  31. 31. Example from a job interview – manager position Relationships with other managers and service leaders as well as staff members from other units is vital to successful performance in this role. Tell us how you have developed an effective working relationship with an influential person within one of your roles.
  32. 32. Steps for checking clarity • Ensure the wording gives an instruction. • Ensure that the question scope is clear. Specify it if necessary. • Check the question asks for what you are rewarding in your marking scheme—all of it. • Check that understanding the task does not rely on information that might not be common knowledge in different parts of the world. • Consider how the phrasing of the question may distract or misdirect candidates and rephrase if necessary. • Use the simplest language possible while still being precise. This includes word choice and sentence structure. Remove all unnecessary wording. • Check that the discourse of the question mirrors the discourse of the response you require. • Check spelling, grammar, and punctuation. Explain all abbreviations unless knowledge of them is considered part of the curriculum.

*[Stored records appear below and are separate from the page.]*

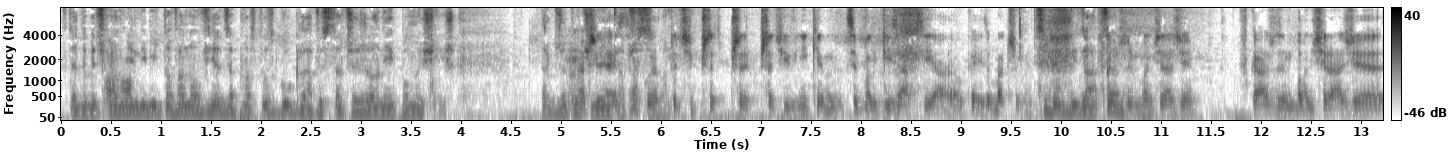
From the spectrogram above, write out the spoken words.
Wtedy będziesz miał nielimitowaną wiedzę prosto z Google'a, wystarczy, że o niej pomyślisz. Także to znaczy, ja jestem akurat przeci, prze, prze, przeciwnikiem cyborgizacji, ale okej, okay, zobaczymy. Cyborgizacji? No, w każdym bądź razie w każdym bądź razie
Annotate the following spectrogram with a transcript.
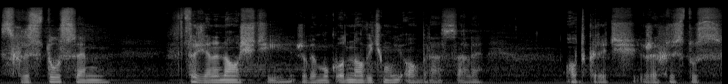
z Chrystusem w codzienności, żeby mógł odnowić mój obraz, ale odkryć, że Chrystus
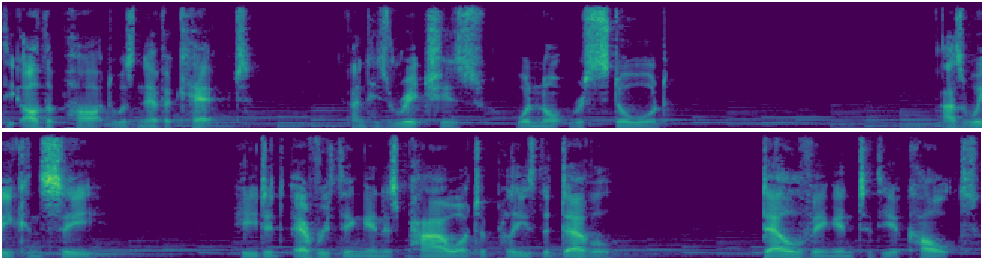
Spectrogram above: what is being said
the other part was never kept, and his riches were not restored. As we can see, he did everything in his power to please the devil, delving into the occult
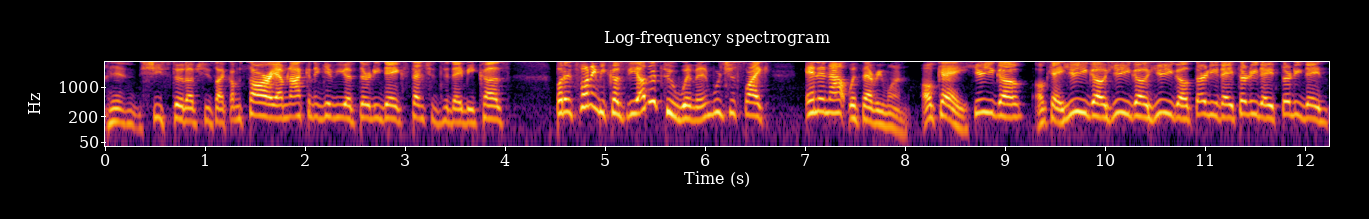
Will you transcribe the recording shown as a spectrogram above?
and she stood up. She's like, I'm sorry, I'm not going to give you a 30 day extension today because. But it's funny because the other two women were just like, in and out with everyone. Okay, here you go. Okay, here you go. Here you go. Here you go. 30 day, 30 day, 30 day.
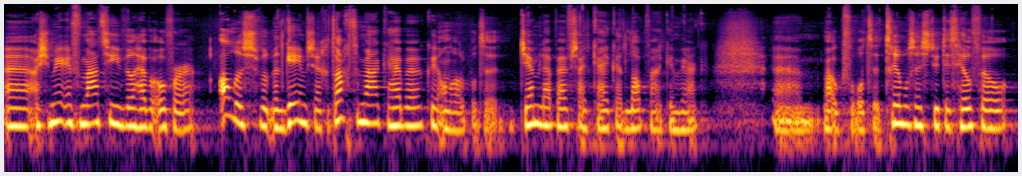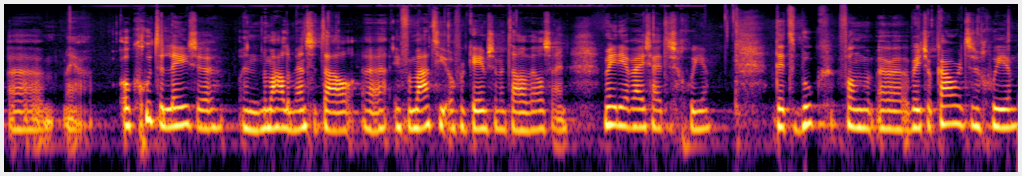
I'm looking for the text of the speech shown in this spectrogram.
Uh, als je meer informatie wil hebben over alles wat met games en gedrag te maken hebben, kun je onder andere op de GemLab website kijken, het lab waar ik in werk. Um, maar ook bijvoorbeeld het Trimbos Instituut is heel veel, um, nou ja, ook goed te lezen in normale mensentaal, uh, informatie over games en mentaal welzijn. Mediawijsheid is een goede. Dit boek van Rachel Coward is een goede.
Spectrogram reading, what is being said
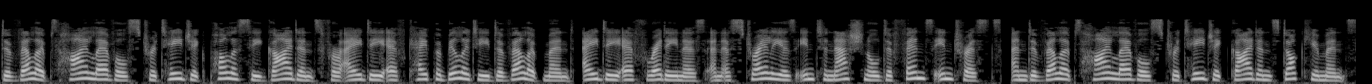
develops high-level strategic policy guidance for ADF capability development, ADF readiness and Australia's international defence interests, and develops high-level strategic guidance documents,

  33. 33. “Effective item writers are trained, not born … “ Downing and Haladyna 2006, Handbook of test development ,p. 11